• Task statement
Print every line below exactly. Skip the pictures.

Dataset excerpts
········

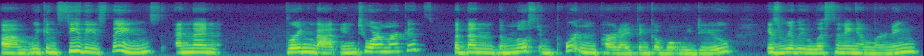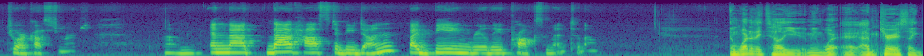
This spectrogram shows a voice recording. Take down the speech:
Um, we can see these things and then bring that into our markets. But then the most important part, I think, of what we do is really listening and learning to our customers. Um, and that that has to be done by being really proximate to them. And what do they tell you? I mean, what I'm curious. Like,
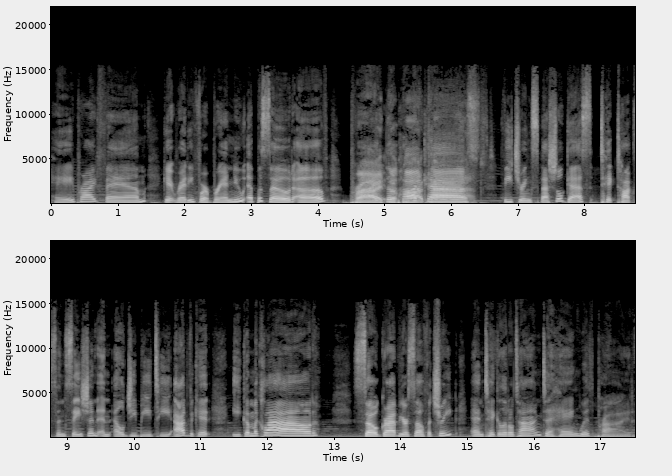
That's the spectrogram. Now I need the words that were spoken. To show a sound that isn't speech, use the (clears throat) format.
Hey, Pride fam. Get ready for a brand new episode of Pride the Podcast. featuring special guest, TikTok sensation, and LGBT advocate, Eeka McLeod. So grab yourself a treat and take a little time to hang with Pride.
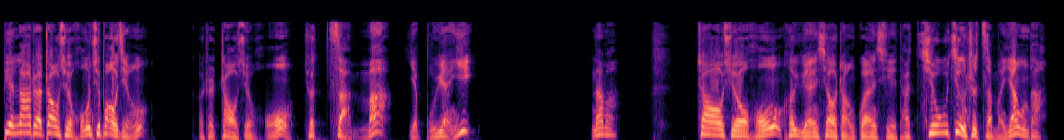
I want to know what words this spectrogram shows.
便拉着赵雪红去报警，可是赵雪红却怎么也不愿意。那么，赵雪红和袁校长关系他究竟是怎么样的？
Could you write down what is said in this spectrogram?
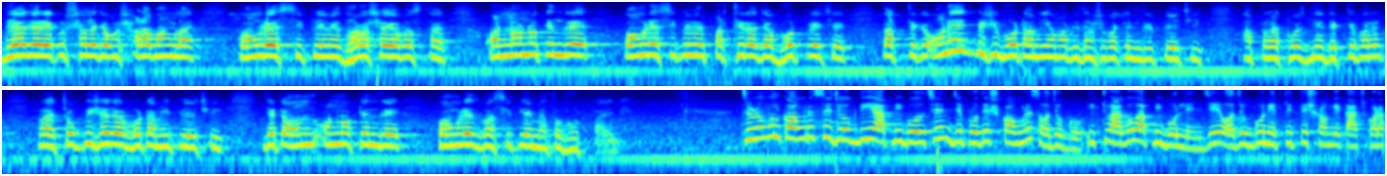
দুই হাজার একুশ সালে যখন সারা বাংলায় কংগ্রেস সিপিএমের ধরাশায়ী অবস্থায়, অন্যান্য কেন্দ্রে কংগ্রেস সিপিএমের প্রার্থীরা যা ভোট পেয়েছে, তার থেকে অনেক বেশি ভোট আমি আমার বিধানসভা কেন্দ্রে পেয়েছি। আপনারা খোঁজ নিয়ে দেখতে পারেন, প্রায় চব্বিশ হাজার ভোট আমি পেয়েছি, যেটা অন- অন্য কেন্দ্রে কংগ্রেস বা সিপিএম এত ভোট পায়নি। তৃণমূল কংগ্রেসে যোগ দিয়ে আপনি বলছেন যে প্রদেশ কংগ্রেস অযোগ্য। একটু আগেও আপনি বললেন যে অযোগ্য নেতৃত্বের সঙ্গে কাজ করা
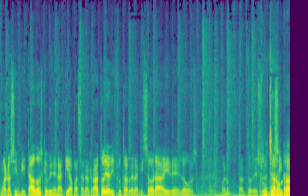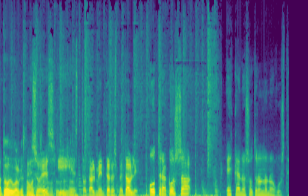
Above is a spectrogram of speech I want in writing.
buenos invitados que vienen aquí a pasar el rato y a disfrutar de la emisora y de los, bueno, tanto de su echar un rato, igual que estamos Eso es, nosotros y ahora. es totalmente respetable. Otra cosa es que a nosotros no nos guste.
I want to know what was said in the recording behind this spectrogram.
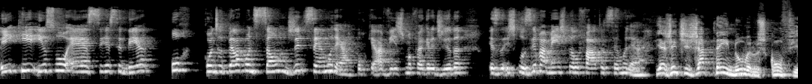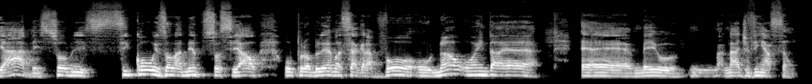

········

• Exercise result
This spectrogram shows a voice recording. Take down the speech:
Um, we can see these things and then bring that into our markets. But then the most important part, I think, of what we do is really listening and learning to our customers. Um, and that that has to be done by being really proximate to them. And what do they tell you? I mean, what I'm curious. Like,
That's the spectrogram. Now I need the words that were spoken. To show a sound that isn't speech, use the (clears throat) format.
Hey, Pride fam. Get ready for a brand new episode of Pride the Podcast. featuring special guest, TikTok sensation, and LGBT advocate, Eeka McLeod. So grab yourself a treat and take a little time to hang with Pride.
I want to know what words this spectrogram shows.
便拉着赵雪红去报警，可是赵雪红却怎么也不愿意。那么，赵雪红和袁校长关系他究竟是怎么样的？
Could you write down what is said in this spectrogram?
দুই হাজার একুশ সালে যখন সারা বাংলায় কংগ্রেস সিপিএমের ধরাশায়ী অবস্থায়, অন্যান্য কেন্দ্রে কংগ্রেস সিপিএমের প্রার্থীরা যা ভোট পেয়েছে, তার থেকে অনেক বেশি ভোট আমি আমার বিধানসভা কেন্দ্রে পেয়েছি। আপনারা খোঁজ নিয়ে দেখতে পারেন, প্রায় চব্বিশ হাজার ভোট আমি পেয়েছি, যেটা অন- অন্য কেন্দ্রে কংগ্রেস বা সিপিএম এত ভোট পায়নি। তৃণমূল কংগ্রেসে যোগ দিয়ে আপনি বলছেন যে প্রদেশ কংগ্রেস অযোগ্য। একটু আগেও আপনি বললেন যে অযোগ্য নেতৃত্বের সঙ্গে কাজ করা
Above is a spectrogram of speech I want in writing.
buenos invitados que vienen aquí a pasar el rato y a disfrutar de la emisora y de los, bueno, tanto de su echar un rato, igual que estamos Eso es, nosotros y ahora. es totalmente respetable. Otra cosa es que a nosotros no nos guste.
I want to know what was said in the recording behind this spectrogram.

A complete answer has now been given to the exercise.